A unit circle cartesian coordinate system transforms opposite/hypotenuse to y/hypotenuse, adjacent/hypotenuse to x/hypotenuse, and tangent to y/x.

The unit circle has a hypotenuse of one. The trig ratios remain the same. The sine value is the opposite/hypotenuse ratio at any given angle. Sine(angle)=y/1. To change the hypotenuse to 25 and keep the ratio same, multiply the ratio by 25/25 so y/1*25/25=25y/25.
The cosine value is the x/1 ratio for any given angle on a cartesian coordinate unit circle system. Changing the hypotenuse (in this case to 25) and calculating the x value is the same as the above but substituting x for y, that is Cosine(angle)=x/1=25x/25.
For example at 90° on the unit circle y=1 and x=0. In other words sin(90°)=1 and cos(90°)=0, if a hypotenuse of 25 is used to position an object in cartesian coordinate system the location would be 0x,25y. Multiplying the hypotenuse by the cosine and sine ratios at a chosen angle will give you the x and y values. Those values need to be transformed from cartesian to canvas coordinates (explained below) in order to use the JavaScript and HTML graphics functions.

A square is just a diamond in the rough!

An HTML canvas area must be included in your HTML before you can work with JavaScript and graphics in your browser....
<canvas id="canvas1" width="100" height="100";>
The canvas coordinate system is different than a cartesian coordinate system but it is easy to create vitual cartesian coordinate systems on a canvas. On the canvas coordinate system 0,0 is located in the top left corner. The Y values increase as you move down the canvas. The cartesian system has 0,0 at the center. The Y values increase as you move up from the origin. You can place a virtual cartesian system anywhere on the canvas. The HTML code above has height and width of 100. For demonstration purposes we will place a virtual cartesian coordinate origin at the center of the HTML canvas at 50x,50y. To do this we need six variables and two functions.
var canvasX0=50;
var canvasY0=50;
var crtsnX,crtsnY,cnvsX,cnvsY;
crtsn is an abbreviation for cartesian and cnvs is an abbreviation for canvas.
The following function takes a cartesian y value and returns the canvas y value.
The function subtracts the cartesian y value from the virtual y origin and returns the canvas y value.

function canY(y){ return canvasY0-y; }

The following function takes a cartesian x value and returns a canvas x value.
The function adds the cartesian x value to the virtual x origin and returns the canvas x value.

function canX(x){ return canvasX0+x; }

A note of caution, be careful not type the letter O when you mean number 0.

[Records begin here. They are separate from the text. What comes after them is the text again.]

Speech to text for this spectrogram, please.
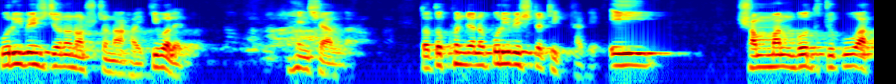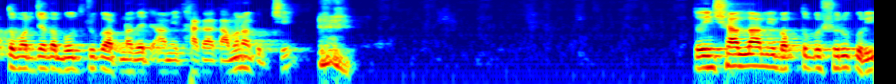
পরিবেশ যেন নষ্ট না হয়। কি বলেন? ইনশাআল্লাহ। ততক্ষণ যেন পরিবেশটা ঠিক থাকে। এই সম্মান বোধটুকু আত্মমর্যাদা বোধটুকু আপনাদের আমি থাকা কামনা করছি। তো ইনশাআল্লাহ আমি বক্তব্য শুরু করি।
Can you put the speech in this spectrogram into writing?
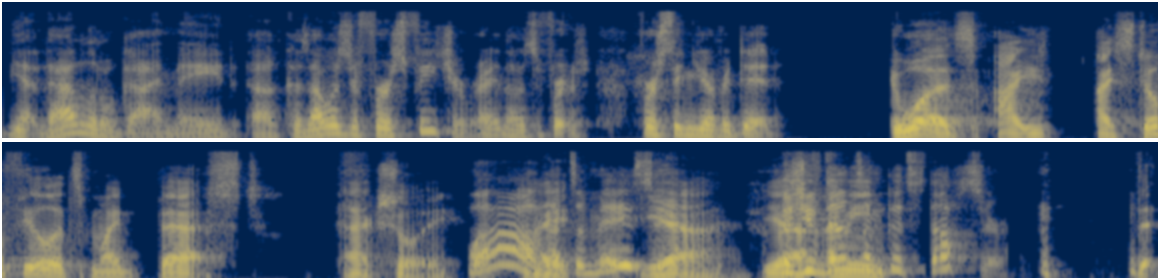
yeah that little guy made? Because uh, that was your first feature, right? That was the first first thing you ever did. It was. I I still feel it's my best, actually. Wow, I, that's amazing. Yeah, yeah. Because you've done I mean, some good stuff, sir. th-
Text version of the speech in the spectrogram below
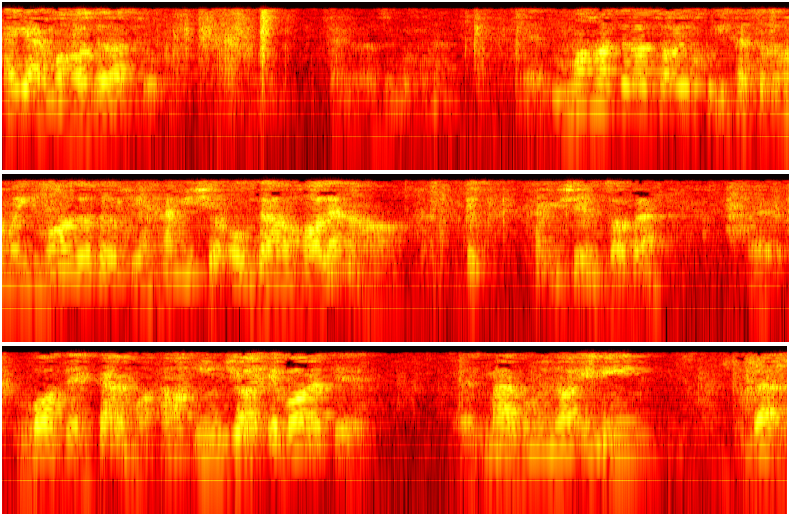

The next function accepts a rotational value and returns a radian value;

var rotation,rad;
function radVal(rotation){ return rotation*6.28;}

The following code fragment will place the corners of a diamond on a canvas, each corner being 25 pixels from the cartesian origin.

rotation=0;
for(var count=1;count<=4;count+=1){
x1=canX(Math.cos(radVal(rotation))*25);
y1=canY(Math.sin(radVal(rotation))*25);
cntxt.beginPath();
cntxt.arc(x1,y1,2,0,Math.PI*2,true);
cntxt.closePath();
cntxt.fill();
rotation+=.25;
}

If you want to make a square, start with rotation=.125;